Hey tomato lovers, when is Louisiana just like New Jersey?
Heard that one before?
Well, when it comes to the enthusiasm for and an emotional attachment to summers gone by; the robust taste of our favorite garden vegetable connects these two diverse regions. How many times have I been asked, “Do you know of any tomatoes that are as good as an old-fashioned Jersey tomato?” There is definitely a bayou version of that same question, though with a decidedly different accent.
I’m in Louisiana visiting family and friends, and once again in search of the Creole tomato. Given it’s July and tomato seasons are early here who knows what I’ll find.
I first remember hearing the term several years ago when in New Orleans’ Jackson Square Farmer’s Market. Of course, TomatoManiac that I am, I quizzed the various vendors (who all seemed to have the key – and the seed — to this southern delicacy) about what makes this tomato special. “Is it a hybrid?” It’s beautiful red skin and lack of blemish suggested that. “Is it an heirloom?” Some were more round, some lobed, some more flattened. That’s an heirloom footprint. “Is it a named variety?” And then of course I asked various growers where I could get some seed. Their smiles were generous, their answers were…not answers at all.
Well, I found “Creole” Tomato seeds. The named variety. I grew them out. Not even close. More pink really, not so red. Medium sized. And round, not a lobe in sight. Good taste, but certainly not the stuff of legend.
What passes as a Creole tomato in New Orleans is not at all what I grew on a couple plants in my California garden. Yes, I should have tried again, or asked other gardeners to back me up with plants of their own but this exhaustive research got me on the right track. I asked more questions.
What I found was something right out of Marketing 101. The Creole tomatoes of New Orleans are not truly a variety at all but a concept that makes great packaging for gorgeous tasty tomatoes that I suspect are Big Boys (or something similar) in a unique box designed to cue the taste buds of eager ‘maniacs like myself.
Just like all copies are Xeroxes and (in Louisiana) any soft drink, despite it’s label, taste or color is a “Coke”, those tasty morsels, if sold in New Orleans and environs, are absolutely “Creole Tomatoes”, more by virtue of their locale than their lineage.
Ok, we know to expect great taste from an heirloom, but what if it IS a hybrid? Let’s go there. Aren’t hybrids tasteless and tough skinned? We’ve talked about that here and we know all too well the cardboard tomato taste that “hybrid” often conjures up. But grown well and picked when absolutely ripe most hybrid tomatoes will offer brilliant taste and enjoyment. (My grandfather grew nothing but Better Boys and I can tell you those were outstanding “Creole” tomatoes) And sometimes hybrid disease resistance and sturdiness will carry you through seasons that would shrivel some of the heirlooms.

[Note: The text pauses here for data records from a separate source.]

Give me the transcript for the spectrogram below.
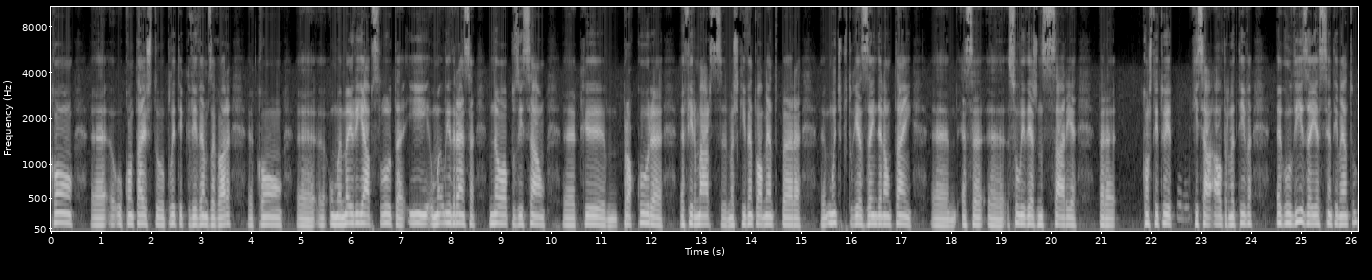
com o contexto político que vivemos agora, com uma maioria absoluta e uma liderança na oposição que procura afirmar-se, mas que eventualmente para muitos portugueses ainda não tem essa uh, solidez necessária para constituir, quiçá, a alternativa, agudiza esse sentimento?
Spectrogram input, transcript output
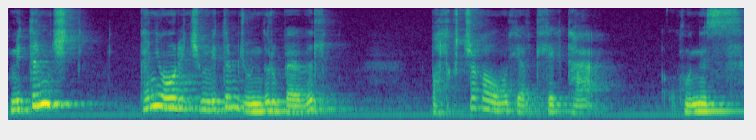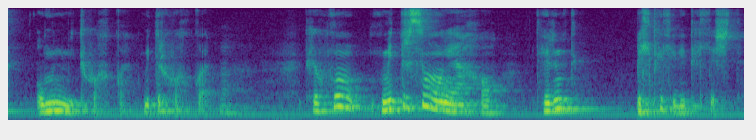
мэдрэмж таны өөрийн чинь мэдрэмж өндөр байвал болох гэж байгаа үйл явдлыг та хүнээс өмнө мэдэх байхгүй мэдрэх байхгүй. Тэгэхээр хүн мэдэрсэн үе яах вэ? Тэрэнд бэлтгэл хийгээд эхэлнэ шүү дээ.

That’s the way it is.
This season, for example. We’re growing some hybrids we’ve not heard of before and some that we’ve come to love year in and year out.
Jenny, for example, an orange cherry we tried for the first time this year and mentioned often in these writings, is early, beautiful and amazingly prolific. Golden Mama, a relatively new introduction, is a short, very healthy plant that’s LOADED with fruit. I picked twenty five of these roma-esque beauties this week and counted over sixty green fruits on the plant. Champion is once again proving to be just that. Sweet Tangerine is a little-known winner. Orange, medium to large and delicious. And one I’m awaiting anxiously (why won’t it RIPEN!) is Country Taste, a new arrival that intrigued us last fall as we ordered seed. Our trial garden is full of hybrids that will challenge the heirlooms all season long.
Now, none of those qualifies as a Creole Tomato since the zip code is not right but we’ll enjoy them anyway, all the while wondering what it is about New Jersey and Louisiana tomatoes that inspires such devotion.
I’ve still got some of that Creole tomato seed. Maybe I’ll give it one more try.